SOUTHERN Water has announced the price for an average water bill is set to rise by 3p a day.

The water company has confirmed their household water and wastewater bill increase is actually a 'fall in real terms'.

Ian McAulay, Southern Water chief executive, said: "We are poised to start our largest ever investment programme with plans to spend £4 billion between 2020 and 2025.

"That follows on from £3.2 billion of investment from 2015 to 2020. Crucially, our programme also includes our biggest event spend on environmental improvements, something our customers told us was extremely important for them."

Mr McAulay said Southern Water's customers told the firm that as well as investing to protect the environment, they wanted the company to deliver high quality, value for money services.

"I'm therefore really pleased to say we will do all this while ensuring bills continue to drop in real terms.
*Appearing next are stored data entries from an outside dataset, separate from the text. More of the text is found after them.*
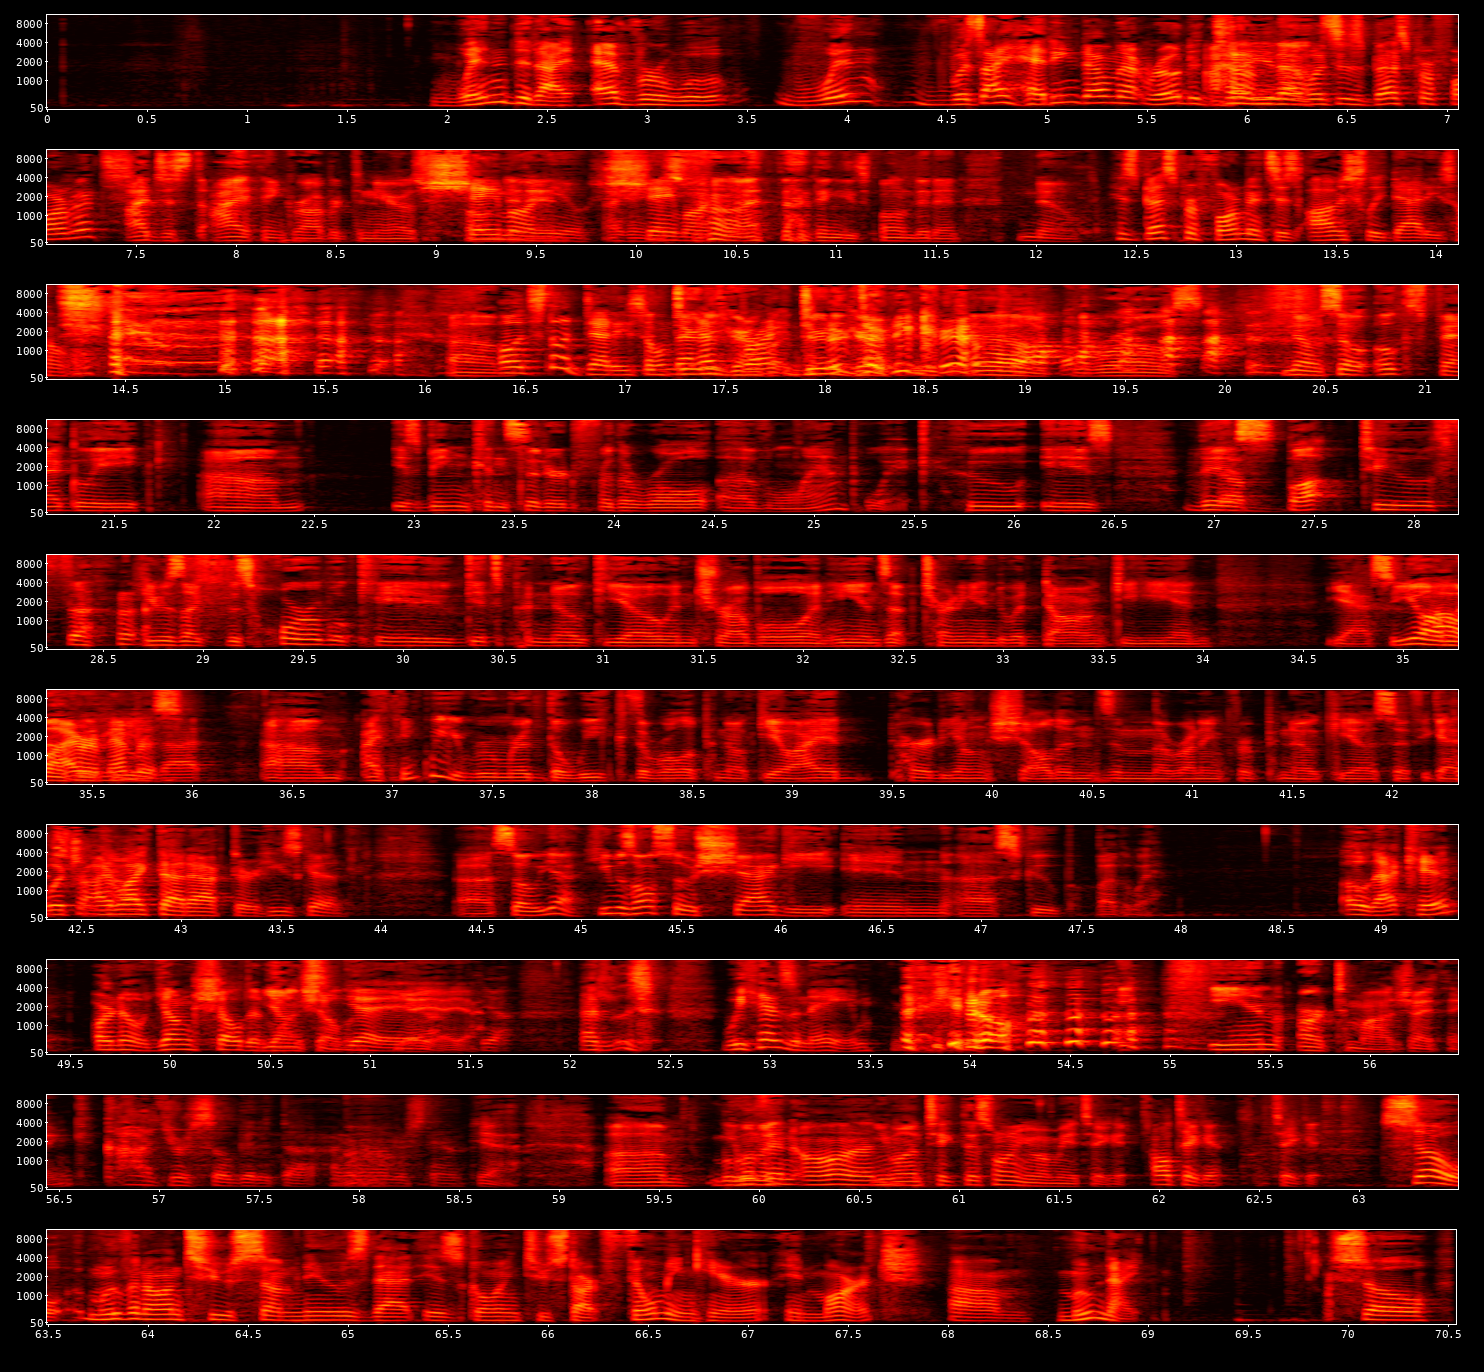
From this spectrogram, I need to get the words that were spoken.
When did I ever? w- When was I heading down that road to tell you that was his best performance? I just, I think Robert De Niro's Shame on you. Shame on you. I, I think he's phoned it in. No. His best performance is obviously Daddy's Home. oh, it's not Daddy's Home. Dirty Grandpa. Brian- Dirty, Dirty Grandpa. Grandpa. Oh, gross. No, so Oaks Fegley um, is being considered for the role of Lampwick, who is this buck tooth. he was like this horrible kid who gets Pinocchio in trouble, and he ends up turning into a donkey. And yeah, so you all Oh, know. I remember that. Um, I think we rumored the week the role of Pinocchio. I had heard Young Sheldon's in the running for Pinocchio. So if you guys, Which I forgot- like that actor. He's good. Uh, so yeah, he was also Shaggy in uh, Scoob, by the way. Oh, that kid? Or no, young Sheldon. Young was. Sheldon. Yeah, yeah, Yeah, yeah. yeah, yeah. yeah. At least- we has a name, you know. Iain Armitage, I think. God, you're so good at that. I don't understand. Yeah. Um, Moving wanna, on. You want to take this one, or you want me to take it? I'll take it. Take it. So, moving on to some news that is going to start filming here in March. Um, Moon Knight. So,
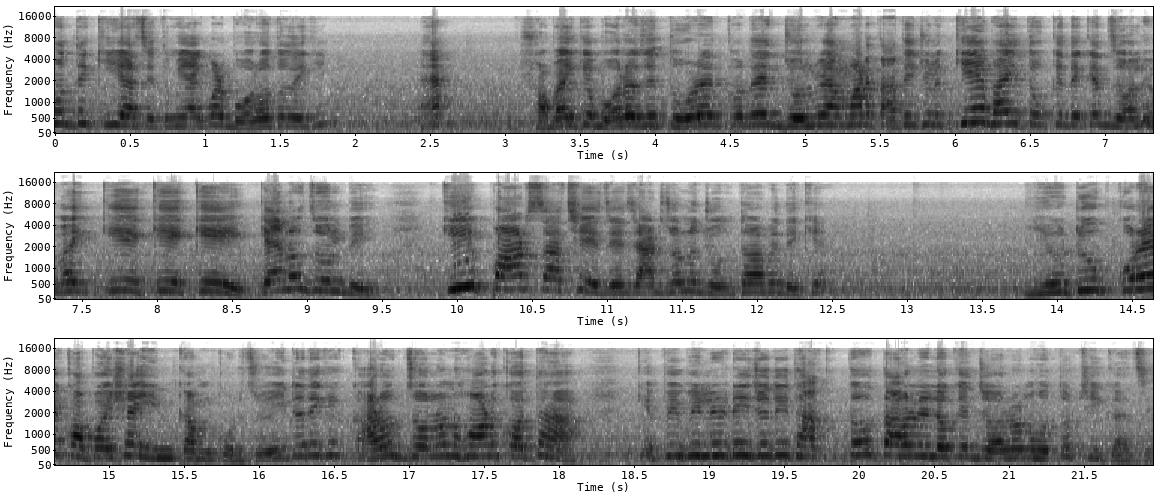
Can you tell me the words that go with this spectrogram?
মধ্যে কি আছে? তুমি একবার বলো তো দেখি। হ্যাঁ? সবাইকে বলো যে তোরা, তোদের জ্বলবে আমার, তাতেই চলে। কে ভাই তোকে দেখে জ্বলে ভাই? কে কে কে? কেন জ্বলবে? কি পার্টস আছে যে যার জন্য জ্বলতে হবে দেখে? ইউটিউব করে ক পয়সা ইনকাম করছ। এইটা দেখে কারোর জ্বলন হওয়ার কথা? ক্যাপেবিলিটি যদি থাকতো তাহলে লোকের জ্বলন হতো, ঠিক আছে।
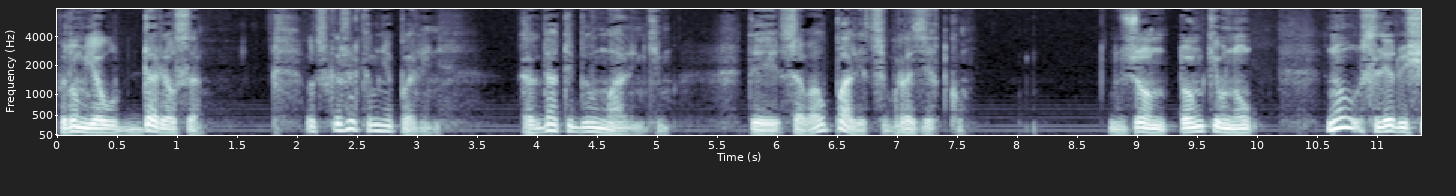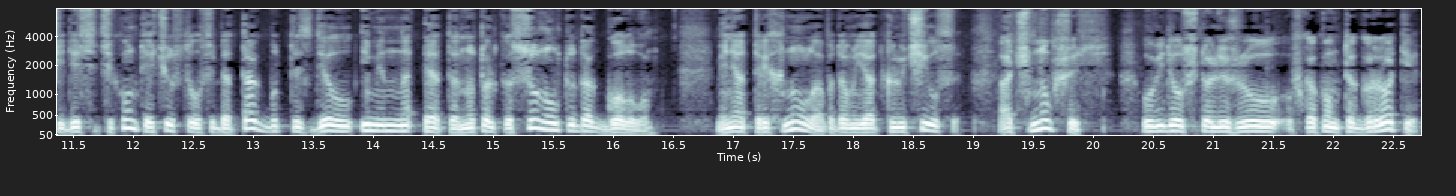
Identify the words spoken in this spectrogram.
Потом я ударился. Вот скажи-ка мне, парень, когда ты был маленьким, ты совал палец в розетку? Джон Том кивнул. Ну, следующие десять секунд я чувствовал себя так, будто сделал именно это, но только сунул туда голову. Меня тряхнуло, а потом я отключился. Очнувшись, увидел, что лежу в каком-то гроте,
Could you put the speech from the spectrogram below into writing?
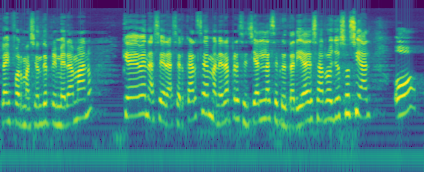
la información de primera mano. ¿Qué deben hacer? Acercarse de manera presencial en la Secretaría de Desarrollo Social o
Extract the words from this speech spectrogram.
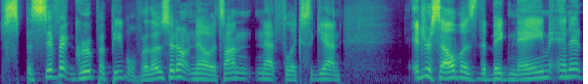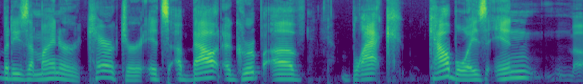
specific group of people. For those who don't know, it's on Netflix again. Idris Elba is the big name in it, but he's a minor character. It's about a group of black cowboys in uh,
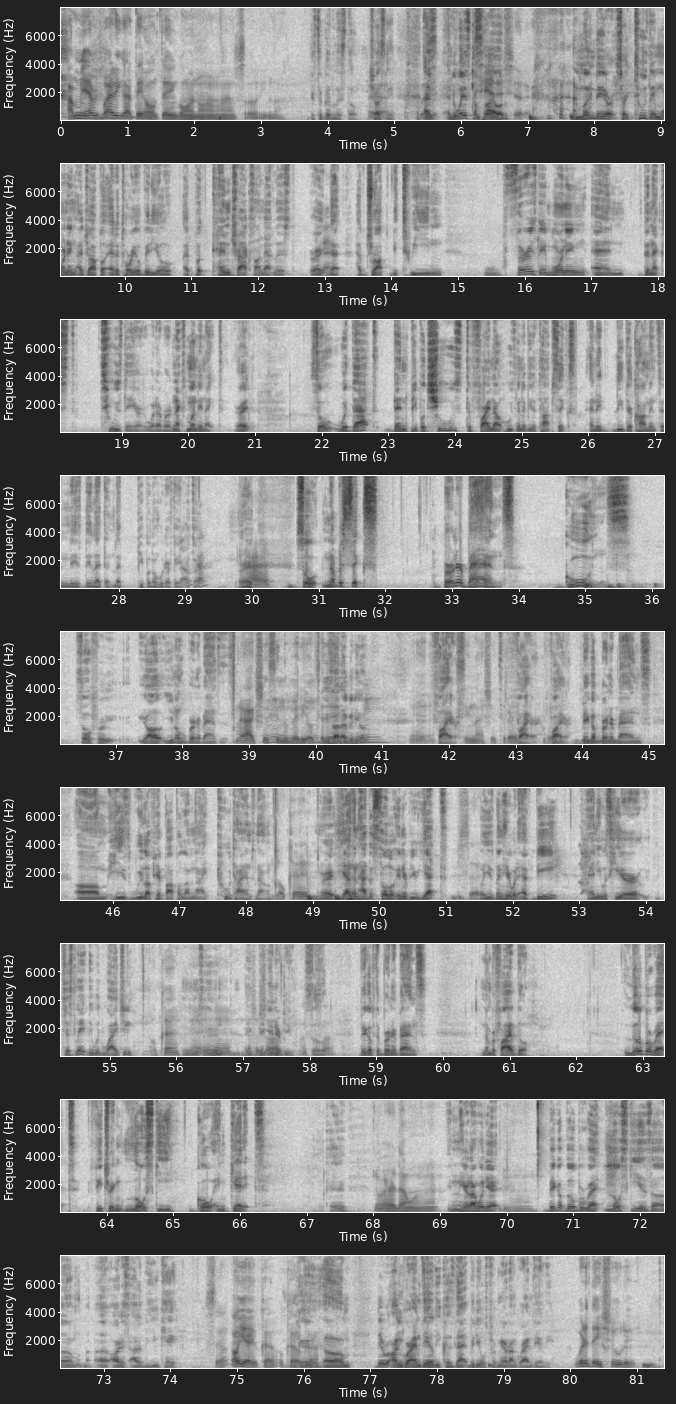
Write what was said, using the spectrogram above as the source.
I mean, everybody got their own thing going on, man. So you know. It's a good list though, trust Yeah. me. And and the way it's compiled. Monday or sorry Tuesday morning, I drop an editorial video. I put ten tracks on that list, right? Okay. That have dropped between Thursday morning and the next Tuesday or whatever, next Monday night, right? So with that, then people choose to find out who's going to be the top six, and they leave their comments and they, they let them let people know who their favorites Okay. are. All right? Alright. So number six, Burna Bandz, goons. So for y'all, you know who Burna Bandz is. I actually seen the video today. You saw that video? Yeah. Fire. Seen that shit today. Fire, Yeah. fire. Big up Burna Bandz. Um, he's We Love Hip Hop alumni two times now. Okay. Right? He hasn't had the solo interview yet, Sick. but he's been here with FB, and he was here just lately with YG. Okay. You know what I'm Yeah, saying? yeah. Big, big interview. So, big up to Burna Bandz. Number five, though. Lil Berete featuring Loski, Go and Get It. Okay? Never heard that one yet. You didn't hear that one yet? Big up Lil Berete. Loski is um, an artist out of the UK. Sick. Oh yeah. Okay. Okay. Okay. Okay. Um, they were on Grime Daily because that video was premiered on Grime Daily. Where did they shoot it?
In fact, over the course of the forthcoming five-year business plan, before inflation bills will fall by more than 3 per cent."

The money paid on such bills cover the day-to-day running costs of supplying customers with high-quality drinking water and taking away and treating their wastewater as well as supporting investments.

A spokesperson from Southern Water said customers can save water, save energy and save money.

"With 90 per cent of customers now on a water meter, households only pay for what they use. This means they can save money on bills by taking simple steps to use less water."

Those in non-metered households can save money by cutting water use at 30 per cent of energy used in a typical home is used to heat water.

Southern Water suggests the following top tips to save water, energy and money:

  • Wait for a full load before using your dishwasher or washing machine
  • Look out for leaks – dripping taps and leaking pipes can waste lots of water
  • Have a four-minute shower instead of a bath to save around 45 litres of water
  • Don’t leave taps running when you brush your teeth – as well as wasting water, you're pouring money down the drain.